6) Characterize the broad spectrum of surface radiation, including galactic radiation, cosmic radiation, solar proton events and secondary neutrons.
“As part of its exploration, it also measured the radiation exposure in the interior of the spacecraft as it traveled to Mars, and it is continuing radiation measurements as it explores the surface of Mars. This data would be important for a future manned mission.”
NASA website provides update on color images
Let’s go back to the NASA site on Curiosity and learn the following from this written account on the website.
NASA’s Curiosity rover has shipped back to Earth high-resolution color images of its surroundings on Mars, sharpening our views of an intriguing channel, layered buttes and a layer of cobbles and pebbles embedded in a finer matrix of material. The images show a landscape closely resembling portions of the southwestern United States, adding to the impression gained from the lower-resolution thumbnail images released earlier this week.
The 79 images that went into the large mosaics were taken on Aug. 8, 2012 PDT (Aug. 9, EDT) by Curiosity’s 34-millimeter Mastcam. The black areas indicate high-resolution images not yet returned by the rover.
The full-resolution images are available at: http://www.nasa.gov/msl and http://mars.jpl.nasa.gov/msl/multimedia/images/ .
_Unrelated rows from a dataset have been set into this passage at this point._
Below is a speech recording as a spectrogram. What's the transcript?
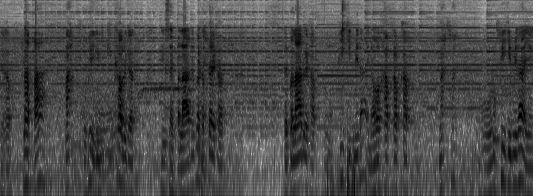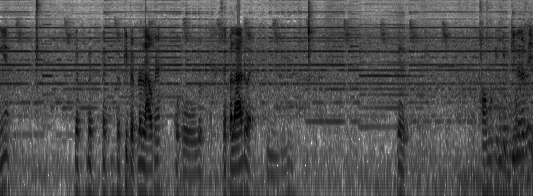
นี่ครับลาบปลามาคุณพี่กินกินข้าวด้วยกันนี่ใส่ปลาร้าด้วยป่ะครับเนี่ยใช่ครับ ใส่ปลาร้าด้วยครับโอ้พี่กินไม่ได้อ๋อเนาะครับครับครับมามาโอ้โหลูกพี่กินไม่ได้อย่างเงี้ยแบบแบบแบบแบบกินแบบเราๆไหมโอ้โหแบบใส่ปลาร้าด้วยอืมเด็ดท้องมันกินอิ่มกินเลยนะพี่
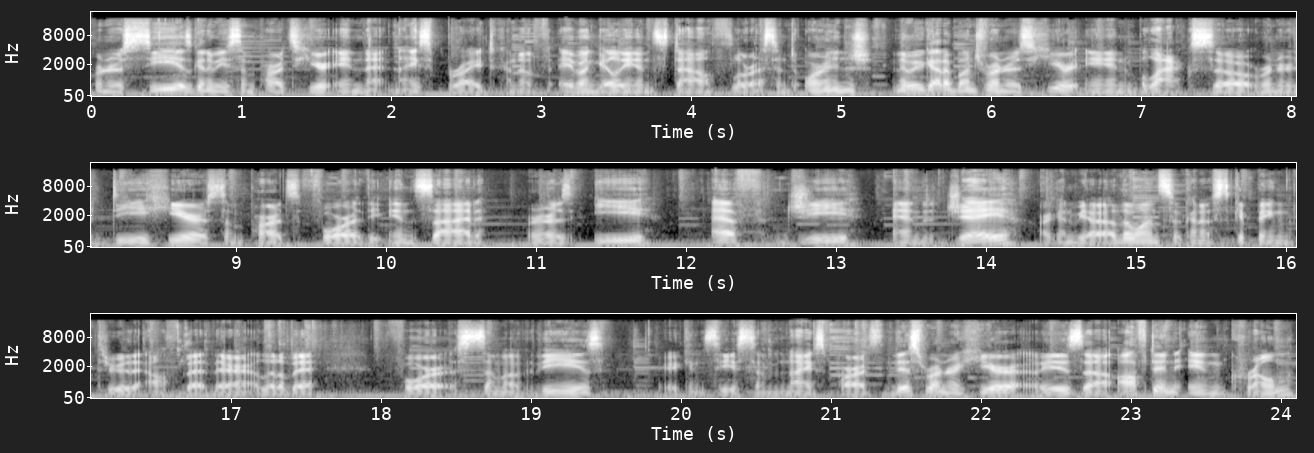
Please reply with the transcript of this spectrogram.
Runner C is going to be some parts here in that nice bright kind of Evangelion style fluorescent orange. And then we've got a bunch of runners here in black. So runner D here, some parts for the inside. Runners E, F, G, and J are going to be our other ones, so kind of skipping through the alphabet there a little bit for some of these. You can see some nice parts. This runner here is uh, often in chrome,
Curiosity sent lower-resolution versions of these images earlier in the week. The latest versions, sent while Curiosity was undergoing a software “brain transplant” and pausing in its acquisition of new science data, are 1,200 by 1,200 pixels.
In one version of the large mosaic, the colors portrayed are unmodified from those returned by the camera. The view is what a cell phone or camcorder would record, since the Mastcam takes color pictures in the exact same manner that consumer cameras acquire color images. The second version shows the colors modified as if the scene were transported to Earth and illuminated by terrestrial sunlight. This processing, called “white balancing,“ is useful for scientists to be able to recognize and distinguish rocks by their color in more familiar lighting.
Smaller mosaics of some of the areas most interesting to science team members are also available. One shows a section on the crater wall north of the landing site, where a network of valleys believed to have formed by water erosion enters Gale Crater from the outside. This is the first view scientists have had of a fluvial system – one relating to a river or stream – from the surface of Mars.
Curiosity continues to be very healthy, with all instruments and engineering subsystems operating as planned. There are no science or instrument activities planned on Sol 5. Two weeks ago, the new flight software, which is optimized for surface operations, was tested for the first time and successfully executed all planned Sol 5 rover activities. The test demonstrated that the new software is ready to support the upcoming surface operations mission phase.